Of course, the aviation industry is proliferating and as demand for pilots increase, airlines ensure that pilots undergo rigorous training to ensure high quality and safe service.

“Pursue your dream no matter what it is, specially in Aviation it might be one of the biggest challenges you face in your lives but it is completely worth it! So, if it is your dream, just go and get it. Study hard, give your 110% and then enjoy the beautiful things that this career has to offer” addressed Capt. Lozano to all the aviation enthusiasts out there.

by Andrew Abeysekera




The Rebirth of the Amur Tiger

The Tiger is back! The Boeing 747-446, registered: EI-XLD and named “Yuzhno Sakhalinsk”, is Rossiya’s 6th Boeing 747 acquired through lease. The stunning livery, featured on the aircraft’s nose, is a joint project in collaboration with the Amur Tiger Centre. The research and conservation organisation was founded in 2013 through Russian President Vladimir Putin’s initiative. The project hopes to increase awareness of the endangerment of the Amur Tiger Species.

Rossiya revealed that the aircraft was painted at Leonardo da Vinci–Fiumicino Airport, the site of Alitalia’s maintenance service. She is fitted with 522 seats, 12 in business and 510 in Economy. She previously flew with Japan Airlines and Transaero.

Transaero also operated the original Tiger Livery, which was featured on a Boeing 747 too (registered: EI-XLN). The aircraft is currently in Spain’s Teruel Airport without an operator after Transaero ceased operations in 2015.

By Yap Puay Tong

Photo Source: Photo courtesy Leonid Faerberg, used with permission,

Women Airforce Service Pilots (WASP)

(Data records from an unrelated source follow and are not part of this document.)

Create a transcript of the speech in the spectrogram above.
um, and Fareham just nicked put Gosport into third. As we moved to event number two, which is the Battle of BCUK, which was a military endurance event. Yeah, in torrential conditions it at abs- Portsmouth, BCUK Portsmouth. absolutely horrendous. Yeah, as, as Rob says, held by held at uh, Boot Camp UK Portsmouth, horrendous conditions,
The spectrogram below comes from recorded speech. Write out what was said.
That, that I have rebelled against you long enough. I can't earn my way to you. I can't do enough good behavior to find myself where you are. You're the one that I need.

It is no secret that men hegemonize the aviation industry. “Step back and let the men deal with it”; a thought that is cliché in the heads of women in modern society. During World War II, the pilots of the Women Airforce Service Pilots (WASP) stepped up to the plate with the same ideology. However, flying was not the subject being visualized as the “job for men”. It was the combat.

With more than 1,000 pilots standing by their name, the Women of the WASP body were making history. The women of the WASP took on the task of flying to allow the men to assist in ground combat. The aircrafts the Women were asked to fly were the B-17, B-26 and B-29 bombers. Not equipped with technology you would find on modern military aircrafts, the bombers required a lot of physical strength to control. Weighed down by its hydraulic cables, machine guns and bombs, piloting the Flying Fortress was a challenge to all pilots. However, the bravery and perseverance of the individuals enlisted to the WASP, allowed the United States Airforce to be as strong as it was in World War II.

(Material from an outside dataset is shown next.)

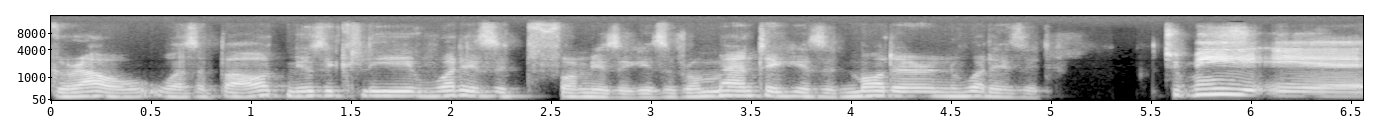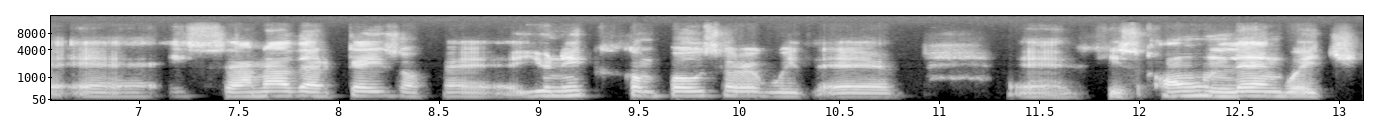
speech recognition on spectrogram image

The World War II era reminisces gender bias. It was a big deal to allow women to pilot aircrafts, in the mentality that was possessed in days of World War II. Such was the case that most of the pilots of the WASP were refused jobs by commercial airlines, regardless of their experience, but in regard to their gender. Furthermore, documents regarding the WASP were sealed and stored in an undisclosed archive. It was in 1977 that the pilots of the WASP were officially considered a part of the US military and given military status.

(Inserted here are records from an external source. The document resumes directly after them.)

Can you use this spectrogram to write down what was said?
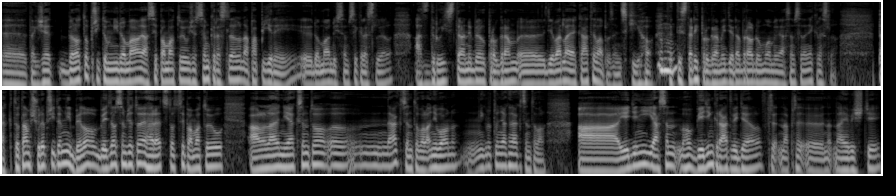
Eh, takže bylo to přítomný doma. Já si pamatuju, že jsem kreslil na papíry eh, doma, když jsem si kreslil. A z druhé strany byl program eh, divadla Jakátila plzeňskýho. Mm-hmm. Ty staré programy děda bral domů a já jsem si na ně kreslil. Tak to tam všude přítomný bylo. Věděl jsem, že to je herec, to si pamatuju, ale nějak jsem to neakcentoval. Ani on, nikdo to nějak neakcentoval. A jediný, já jsem ho jedinkrát viděl na, na, na jevišti,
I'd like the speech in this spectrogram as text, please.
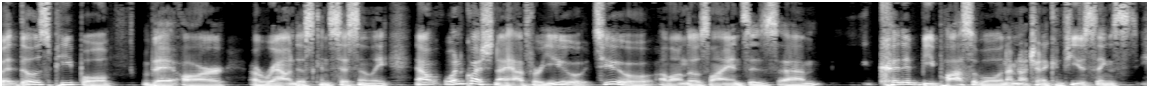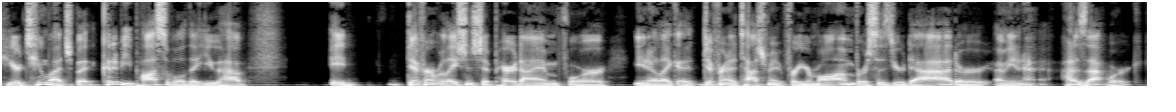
but those people that are around us consistently. Now, one question I have for you too, along those lines, is um, could it be possible? And I'm not trying to confuse things here too much, but could it be possible that you have a different relationship paradigm for you know like a different attachment for your mom versus your dad or i mean how does that work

This epoch was important and stood as a major milestone to the aviation industry. Three decades after the Wright Brothers took flight in North Carolina, the pilots of the WASP took on a task which demonstrated to the world that flying has no gender limitations. Overtime, as every nation sustained the privilege of flight, “boundaries”, which were no more than products of cliché imagination, faded, establishing that flying is for everyone.

by Andrew Abeysekera